'''

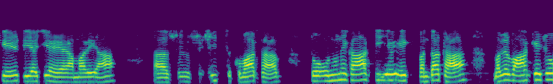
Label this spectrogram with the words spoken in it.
के डीआईजी है हमारे यहाँ सुजीत कुमार साहब तो उन्होंने कहा कि ये एक बंदा था, मगर वहाँ के जो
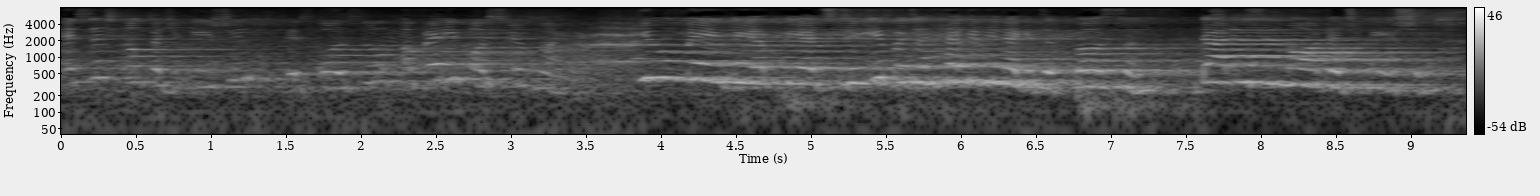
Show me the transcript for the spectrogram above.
Essence of education is also a very positive mind. You may be a PhD but a heavily negative person. That is not education.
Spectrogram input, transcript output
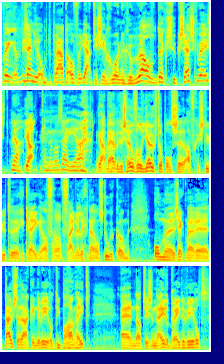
we, we zijn hier om te praten over. Ja, het is hier gewoon een geweldig succes geweest. Ja, Ja. ik kan er wel zeggen, ja. Ja, we hebben dus heel veel jeugd op ons eh, afgestuurd eh, gekregen. Of eh, vrijwillig naar ons toegekomen. Om eh, zeg maar eh, thuis te raken in de wereld die behang heet. En dat is een hele brede wereld.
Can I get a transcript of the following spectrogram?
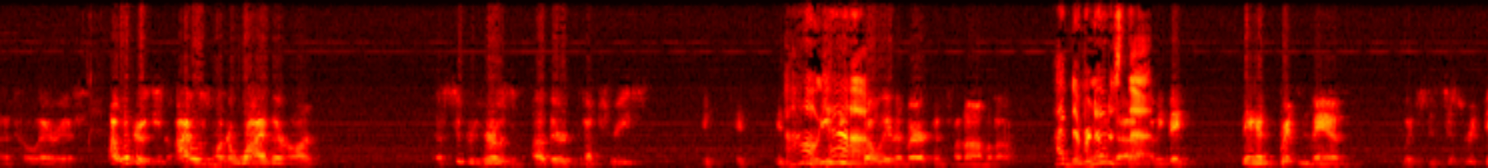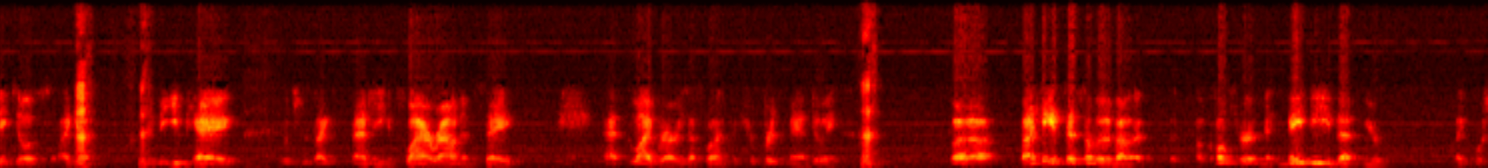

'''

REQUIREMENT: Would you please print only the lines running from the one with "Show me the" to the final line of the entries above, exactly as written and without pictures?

ANSWER TO THIS TASK:
Show me the transcript for the spectrogram above.
Essence of education is also a very positive mind. You may be a PhD but a heavily negative person. That is not education.
Spectrogram input, transcript output
we, we zijn hier om te praten over. Ja, het is hier gewoon een geweldig succes geweest. Ja, Ja. ik kan er wel zeggen, ja. Ja, we hebben dus heel veel jeugd op ons eh, afgestuurd eh, gekregen. Of eh, vrijwillig naar ons toegekomen. Om eh, zeg maar eh, thuis te raken in de wereld die behang heet. En dat is een hele brede wereld.
Can I get a transcript of the following spectrogram?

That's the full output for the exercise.